Fight to the Finish (cont.)
Posted: Wednesday October 24, 2007 2:59PM; Updated: Wednesday October 24, 2007 2:59PM
The use of the second person in interviews was one of Montana's habits, a way of deflecting the attention that his greatness attracted. For Brady, too, the praise will keep coming. Said Patriots linebacker Ted Johnson, "I told Tommy after the game, 'Your coattails are getting heavy, and I apologize. Right now I'm hanging on for dear life.'"
It's a gracious sentiment but not an entirely accurate one. These Patriots (17-2), as they were two seasons ago, are a quintessential team. Despite the league-high 87 games that its starters lost to injury in 2003, New England won its final 15 games, the second-longest single-season streak in NFL history. The Pats' marquee free-agent signee, linebacker Rosevelt Colvin, played just two games in 2003, yet underrated veterans, such as linebackers Mike Vrabel and Willie McGinest and safety Rodney Harrison (who broke his right arm late in the fourth quarter on Sunday), raised their games to new heights.
Brady may be the team's lone star, but New England's hero in a headset, coach Bill Belichick, is equally indispensable. In addition to being a shrewd talent evaluator, meticulous in his game preparation and the best defensive strategist of his generation, Belichick, 51, has evolved into a stirring speaker -- at least when behind closed doors with his players. After giving a bland breakdown of strategic priorities during a team meeting last Saturday night, Belichick mesmerized his troops by holding up the Lombardi Trophy that New England had won two years earlier and placing it on a table. The room went silent for a few seconds, and then Belichick finished by saying, "Look, guys, this is what we're playing for. Let's put this week in perspective: It's not about the parties; it's the trophy. Only 37 teams can say they've owned this. You guys can be the 38th."
For much of the first half, neither team looked worthy of the silver hardware. The game was scoreless for the first 26:55, the longest drought to open a Super Bowl. Carolina (14-6) had minus-seven yards of total offense, and Delhomme had completed 1 of 9 passes for a single yard. New England wasn't much better, having squandered a pair of scoring opportunities when Vinatieri missed field goal attempts from 31 and 36 yards. (The latter was blocked by Shane Burton.)

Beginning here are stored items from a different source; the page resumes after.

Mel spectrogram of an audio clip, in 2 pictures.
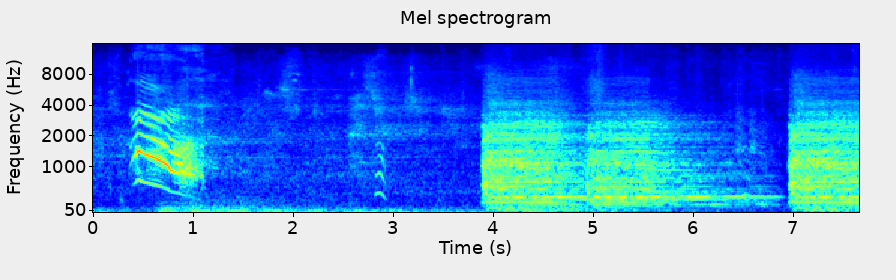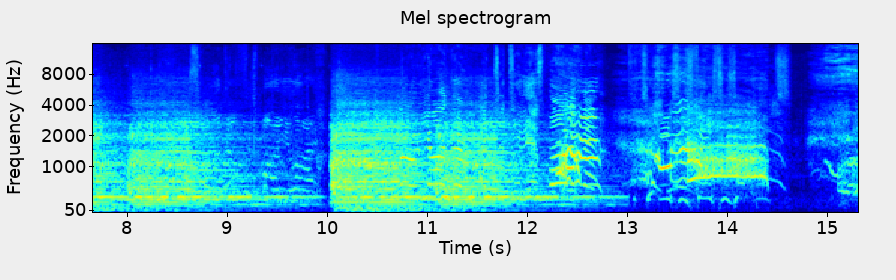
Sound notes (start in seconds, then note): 0.4 groans; 2.4 alarm sounding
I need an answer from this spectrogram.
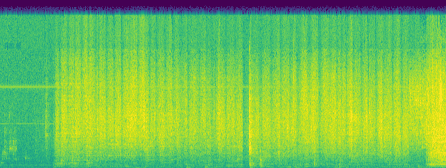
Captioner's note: scrubbing; water splashing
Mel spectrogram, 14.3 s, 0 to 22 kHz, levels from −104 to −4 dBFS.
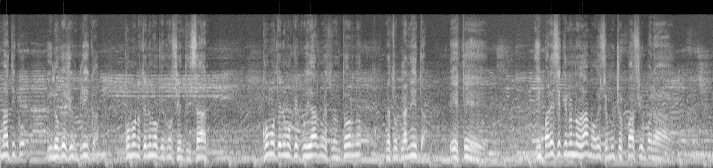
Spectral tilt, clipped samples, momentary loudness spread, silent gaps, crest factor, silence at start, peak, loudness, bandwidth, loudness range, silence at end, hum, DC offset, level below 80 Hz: -5 dB/octave; under 0.1%; 11 LU; none; 14 dB; 0 s; 0 dBFS; -15 LUFS; 16 kHz; 2 LU; 0 s; none; under 0.1%; -48 dBFS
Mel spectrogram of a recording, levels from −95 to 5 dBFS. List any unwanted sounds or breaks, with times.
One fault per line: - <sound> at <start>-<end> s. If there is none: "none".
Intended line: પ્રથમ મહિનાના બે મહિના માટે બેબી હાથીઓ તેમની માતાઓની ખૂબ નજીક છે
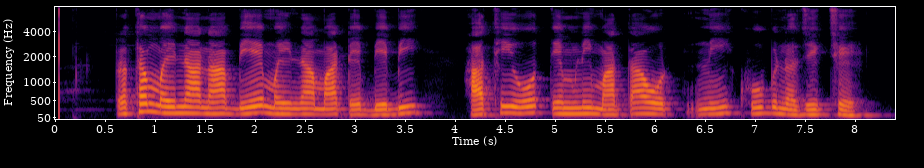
none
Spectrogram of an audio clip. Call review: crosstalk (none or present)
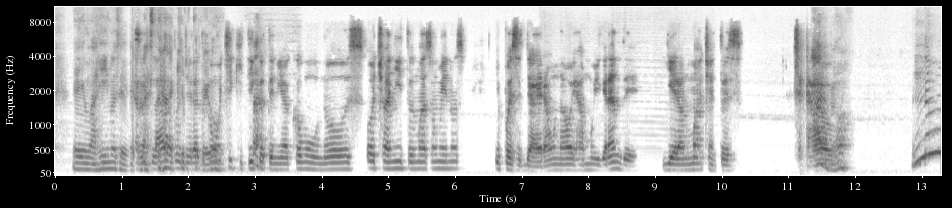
present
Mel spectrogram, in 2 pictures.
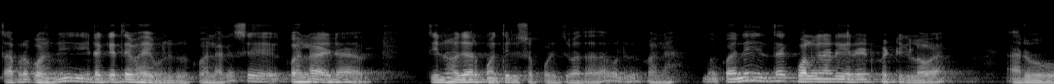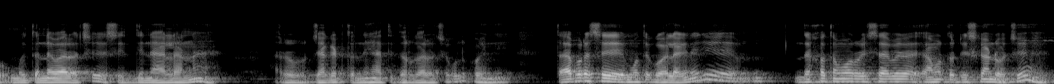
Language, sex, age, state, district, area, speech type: Odia, male, 30-45, Odisha, Kalahandi, rural, spontaneous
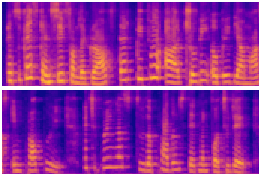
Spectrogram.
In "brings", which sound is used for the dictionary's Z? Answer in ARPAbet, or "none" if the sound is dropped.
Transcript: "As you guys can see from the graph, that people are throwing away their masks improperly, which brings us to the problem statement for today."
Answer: none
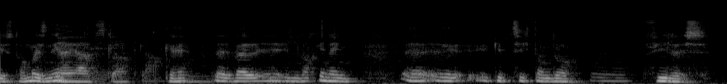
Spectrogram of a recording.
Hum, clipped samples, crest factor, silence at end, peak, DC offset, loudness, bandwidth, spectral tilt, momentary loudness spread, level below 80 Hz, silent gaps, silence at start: none; under 0.1%; 16 dB; 0.2 s; -18 dBFS; under 0.1%; -35 LUFS; 8.4 kHz; -7.5 dB/octave; 18 LU; -66 dBFS; none; 0 s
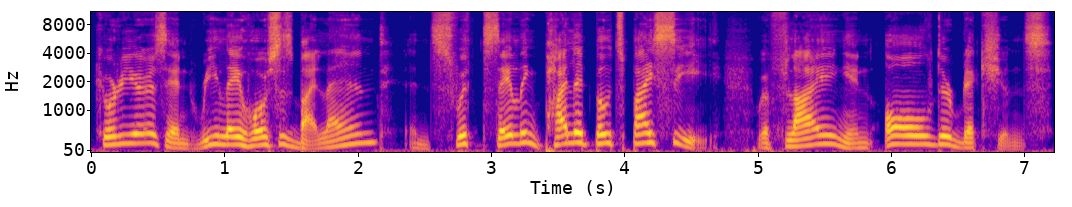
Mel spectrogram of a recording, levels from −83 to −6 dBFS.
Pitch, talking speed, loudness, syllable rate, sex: 165 Hz, 150 wpm, -18 LUFS, 3.9 syllables/s, male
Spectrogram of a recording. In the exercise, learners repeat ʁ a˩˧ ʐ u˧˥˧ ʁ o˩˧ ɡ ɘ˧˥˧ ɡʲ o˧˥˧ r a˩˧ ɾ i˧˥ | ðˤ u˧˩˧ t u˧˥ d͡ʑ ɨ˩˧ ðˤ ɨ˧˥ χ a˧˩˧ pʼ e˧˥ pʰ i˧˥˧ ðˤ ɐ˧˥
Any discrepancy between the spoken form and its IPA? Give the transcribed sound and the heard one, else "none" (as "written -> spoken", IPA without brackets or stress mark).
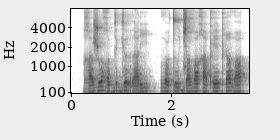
none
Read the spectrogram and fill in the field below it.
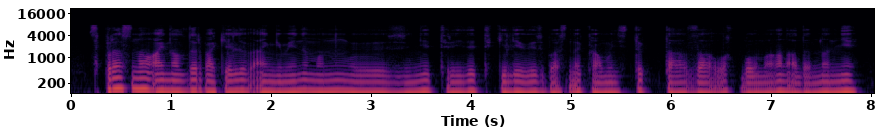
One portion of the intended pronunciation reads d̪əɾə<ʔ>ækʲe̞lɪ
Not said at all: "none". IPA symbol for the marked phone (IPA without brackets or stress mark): p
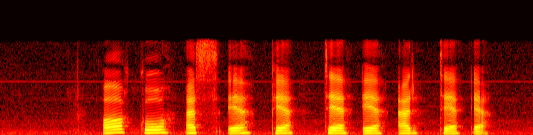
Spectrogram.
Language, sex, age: Norwegian, female, 45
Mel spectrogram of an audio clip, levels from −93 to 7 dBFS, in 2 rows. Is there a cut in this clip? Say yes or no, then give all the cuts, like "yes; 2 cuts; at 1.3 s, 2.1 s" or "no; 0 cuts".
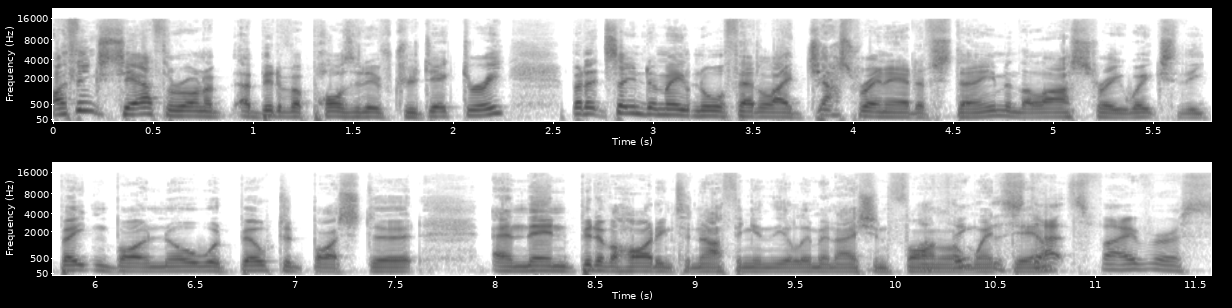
yes; 3 cuts; at 2.8 s, 3.2 s, 5.7 s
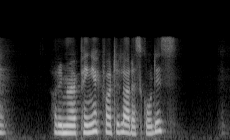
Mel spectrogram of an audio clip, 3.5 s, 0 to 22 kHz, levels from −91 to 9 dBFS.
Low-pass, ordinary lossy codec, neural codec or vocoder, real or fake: 7.2 kHz; MP3, 64 kbps; codec, 16 kHz, about 1 kbps, DyCAST, with the encoder's durations; fake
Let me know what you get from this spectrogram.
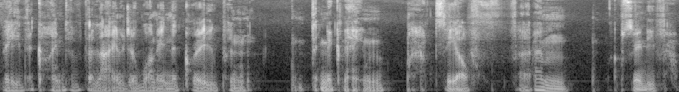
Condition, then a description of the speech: Laryngectomy. They're sort of like, oh, a lot of people always think it's a sore throat, and they're like, oh, I hope your voice gets better.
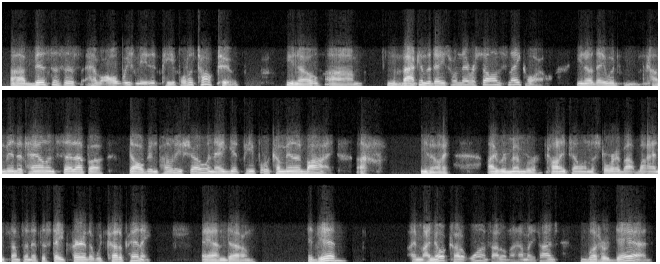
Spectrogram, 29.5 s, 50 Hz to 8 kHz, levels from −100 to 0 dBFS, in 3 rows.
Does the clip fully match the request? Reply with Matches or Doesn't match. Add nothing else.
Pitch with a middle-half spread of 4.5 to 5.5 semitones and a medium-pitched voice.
Doesn't match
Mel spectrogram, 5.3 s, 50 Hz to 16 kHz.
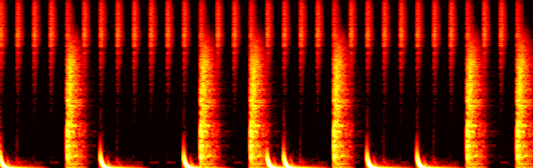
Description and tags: beat7 90BPM
stabs, dance, radio, jingle, move, interlude, instrumental, trailer, pbm, drop, part, club, background, beat, sample, music, pattern, chord, loop, mix, dancing, broadcast, disco, stereo, sound, intro, podcast, rap, hip-hop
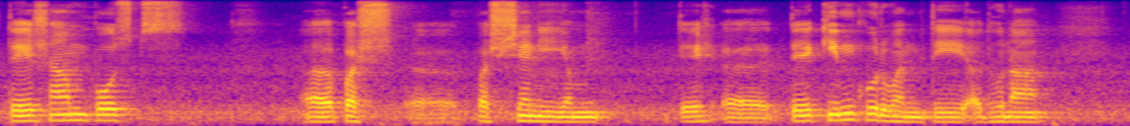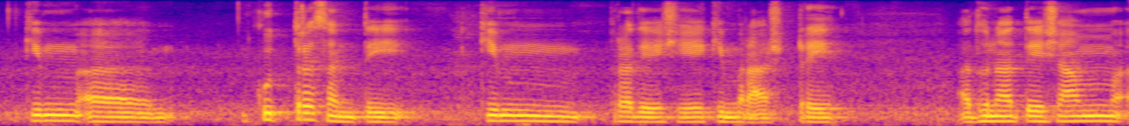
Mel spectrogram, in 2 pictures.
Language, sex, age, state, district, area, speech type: Sanskrit, male, 18-30, Punjab, Amritsar, urban, spontaneous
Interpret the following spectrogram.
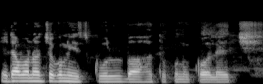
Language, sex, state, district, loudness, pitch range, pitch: Bengali, male, West Bengal, Jalpaiguri, -19 LUFS, 115-150 Hz, 125 Hz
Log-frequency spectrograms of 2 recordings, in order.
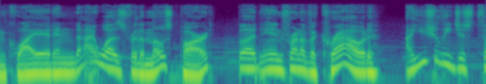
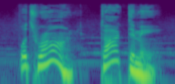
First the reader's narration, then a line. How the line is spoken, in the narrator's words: said softly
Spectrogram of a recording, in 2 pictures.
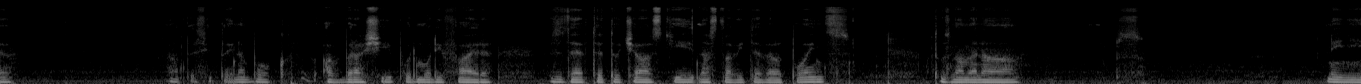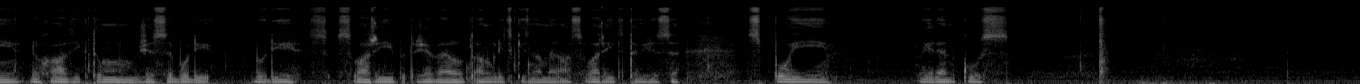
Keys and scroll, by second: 8.9 ctrl+z.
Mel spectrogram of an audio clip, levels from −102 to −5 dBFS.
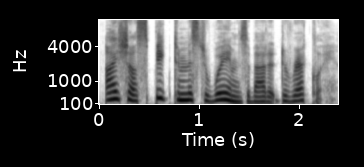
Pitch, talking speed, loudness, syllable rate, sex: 230 Hz, 225 wpm, -16 LUFS, 6.1 syllables/s, female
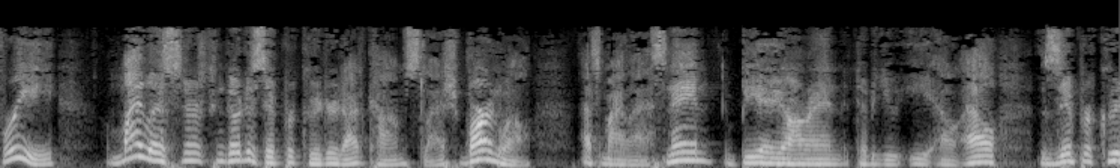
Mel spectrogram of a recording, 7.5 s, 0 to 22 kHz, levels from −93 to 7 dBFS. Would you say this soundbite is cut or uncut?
uncut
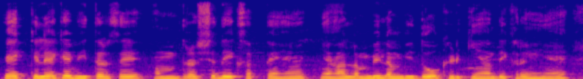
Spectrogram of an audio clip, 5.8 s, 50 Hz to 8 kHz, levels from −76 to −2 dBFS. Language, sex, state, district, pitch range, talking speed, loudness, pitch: Hindi, male, Uttar Pradesh, Ghazipur, 165-175 Hz, 185 wpm, -18 LUFS, 170 Hz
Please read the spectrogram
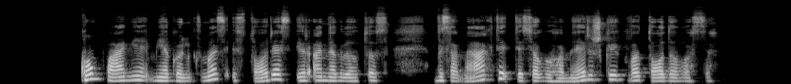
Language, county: Lithuanian, Vilnius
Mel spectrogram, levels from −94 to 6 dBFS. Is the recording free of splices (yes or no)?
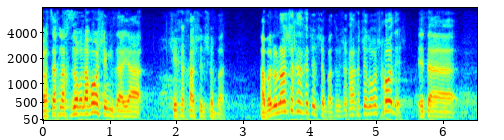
no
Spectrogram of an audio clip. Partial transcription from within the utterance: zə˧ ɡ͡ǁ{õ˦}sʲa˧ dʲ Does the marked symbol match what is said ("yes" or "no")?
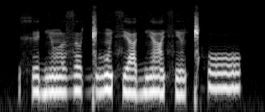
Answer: yes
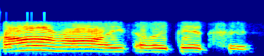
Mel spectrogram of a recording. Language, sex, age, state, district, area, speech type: Maithili, female, 45-60, Bihar, Samastipur, rural, conversation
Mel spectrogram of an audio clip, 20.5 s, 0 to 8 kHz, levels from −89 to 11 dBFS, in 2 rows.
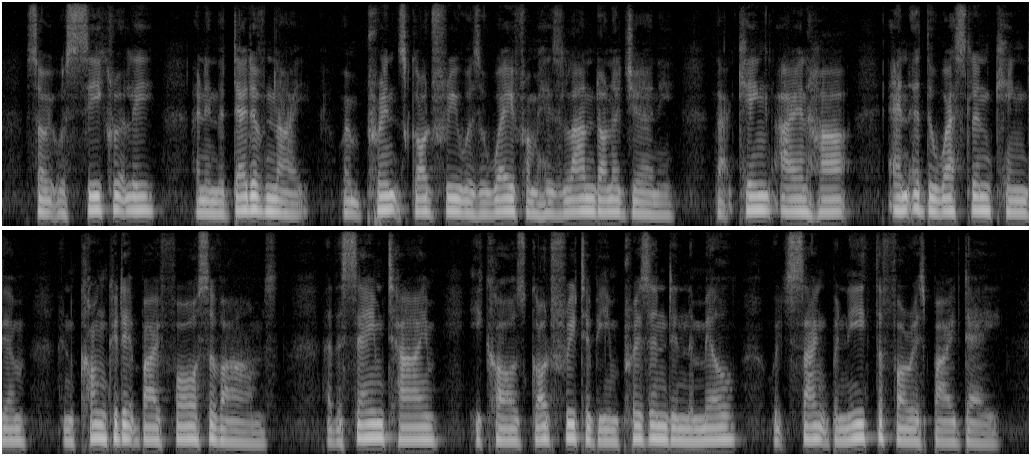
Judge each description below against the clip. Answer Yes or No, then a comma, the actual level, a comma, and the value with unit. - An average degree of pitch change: Yes, average, 3.1 semitones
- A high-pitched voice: No, low, 125 Hz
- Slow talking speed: No, average, 160 wpm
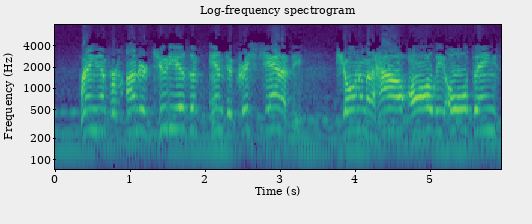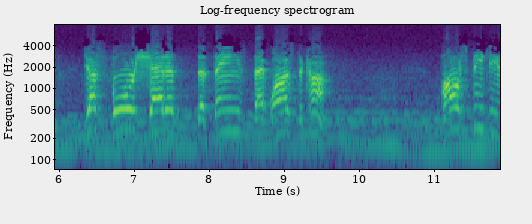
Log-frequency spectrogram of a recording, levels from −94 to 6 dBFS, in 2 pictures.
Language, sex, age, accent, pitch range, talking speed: English, male, 50-69, American, 245-270 Hz, 120 wpm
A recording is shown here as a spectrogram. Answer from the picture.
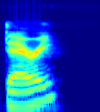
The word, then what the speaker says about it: Darry: Yeah, apparently Darry. But his name's Darry, but I think they say it like Derry.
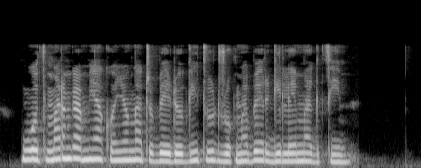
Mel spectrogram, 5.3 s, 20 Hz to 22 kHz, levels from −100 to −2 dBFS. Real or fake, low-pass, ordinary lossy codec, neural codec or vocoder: fake; 7.2 kHz; none; vocoder, 44.1 kHz, 128 mel bands every 256 samples, BigVGAN v2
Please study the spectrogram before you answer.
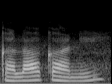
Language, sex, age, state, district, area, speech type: Telugu, female, 18-30, Andhra Pradesh, Kurnool, rural, spontaneous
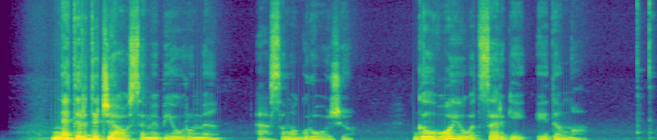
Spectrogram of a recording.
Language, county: Lithuanian, Panevėžys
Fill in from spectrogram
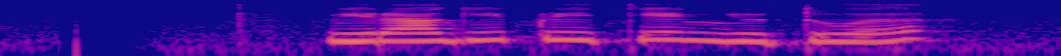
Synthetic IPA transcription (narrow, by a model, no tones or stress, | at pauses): ʋiɾaːɡipɾiːt̪ijenjut̪uʋə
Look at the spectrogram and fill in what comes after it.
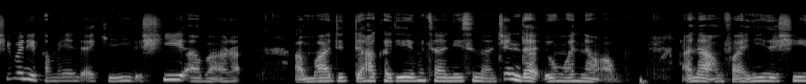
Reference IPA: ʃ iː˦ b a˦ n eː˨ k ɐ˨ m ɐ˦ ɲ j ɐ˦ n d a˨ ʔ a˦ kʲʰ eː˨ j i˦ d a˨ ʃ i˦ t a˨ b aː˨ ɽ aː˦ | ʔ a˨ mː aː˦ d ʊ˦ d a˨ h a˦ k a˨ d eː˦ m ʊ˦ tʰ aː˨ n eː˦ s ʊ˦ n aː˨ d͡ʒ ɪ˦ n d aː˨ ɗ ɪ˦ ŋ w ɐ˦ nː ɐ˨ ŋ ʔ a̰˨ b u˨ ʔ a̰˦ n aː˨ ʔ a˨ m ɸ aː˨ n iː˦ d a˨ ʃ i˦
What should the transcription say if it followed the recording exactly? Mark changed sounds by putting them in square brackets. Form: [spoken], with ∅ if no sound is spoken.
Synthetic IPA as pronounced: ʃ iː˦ b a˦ n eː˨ k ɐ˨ m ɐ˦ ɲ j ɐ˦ n d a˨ ʔ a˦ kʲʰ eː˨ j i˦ d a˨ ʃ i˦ [ʔ] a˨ b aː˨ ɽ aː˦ | ʔ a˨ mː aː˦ d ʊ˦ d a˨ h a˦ k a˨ d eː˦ m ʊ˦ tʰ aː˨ n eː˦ s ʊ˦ n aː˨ d͡ʒ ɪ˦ n d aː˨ ɗ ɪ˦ ŋ w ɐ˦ nː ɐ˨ ŋ ʔ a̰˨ b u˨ ʔ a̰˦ n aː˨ ʔ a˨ m ɸ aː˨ n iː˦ d a˨ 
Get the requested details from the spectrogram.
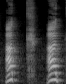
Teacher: sifatnya alhams mengalir ya. mengalir mengalir napasnya. · Kaf ini menyentuh ya langit-langit yang berdaging ya.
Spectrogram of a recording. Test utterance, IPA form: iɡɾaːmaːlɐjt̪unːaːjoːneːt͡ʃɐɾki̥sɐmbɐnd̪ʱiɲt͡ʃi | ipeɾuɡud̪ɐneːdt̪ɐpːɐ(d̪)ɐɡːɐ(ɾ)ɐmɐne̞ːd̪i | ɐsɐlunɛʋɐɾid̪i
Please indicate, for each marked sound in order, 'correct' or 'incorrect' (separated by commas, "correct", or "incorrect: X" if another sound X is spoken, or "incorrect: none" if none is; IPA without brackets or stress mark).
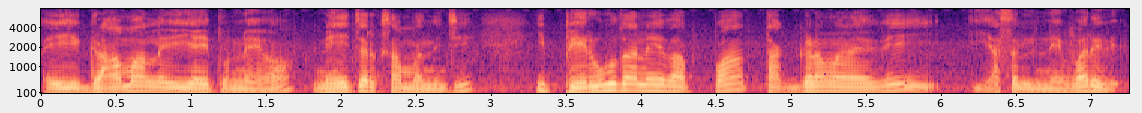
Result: incorrect: t̪, incorrect: ɽ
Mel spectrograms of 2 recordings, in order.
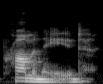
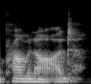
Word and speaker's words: promenade: would be an aid a promenade is can be promenade or promenade so let's look at the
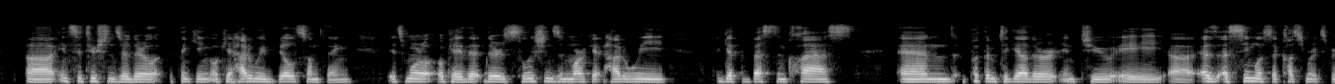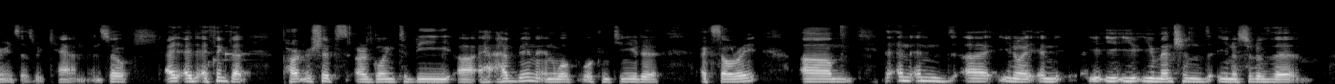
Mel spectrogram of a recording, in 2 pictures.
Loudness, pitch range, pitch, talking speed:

Somebody needed to make a play, and that person was Vrabel, a 28-year-old linebacker who was the team's regular-season sack leader, with 91Ú2. With 5:22 left in the second quarter, Vrabel steamed around Panthers left tackle Todd Steussie and chopped the ball out of Delhomme's hand. Defensive end Richard Seymour recovered at the Carolina 20. Four plays later Brady, after a convincing play fake to running back Antowain Smith, threw a five-yard touchdown pass to wideout Deion Branch (10 catches, 143 yards), and the bizarre Tale of Two Games had begun: no points in the game's first 26:55 minutes; 61 in the final 33:05 minutes, including 37 points in the fourth quarter.
By halftime the Patriots led 14-10, and both the game and Jackson's costume were up for grabs. When singing partner Justin Timberlake, in what appeared to be a planned ending to the intermission, yanked off part of Jackson's top at the conclusion of the song Rock Your Body, tens of millions of viewers saw one more body part than NFL or CBS executives would have preferred. However, the network spared viewers the next spectacle, which occurred as Carolina's John Kasay was preparing for his second-half kickoff. A man dressed in a referee's uniform leaped from the stands onto the field, stripped to his jockstrap and did his best Michael Flatley imitation before security guards converged. Bolting into the clear, the nearly nude knucklehead was slammed to the turf by linebacker Matt Chatham, a member of the Patriots' return unit. "I wanted to knock him down but not wrap up," Chatham explained later, then added, "Was I surprised? Hell no. I play for Bill Belichick. You don't think we watched film on that guy all week? I'd seen everything there is to see."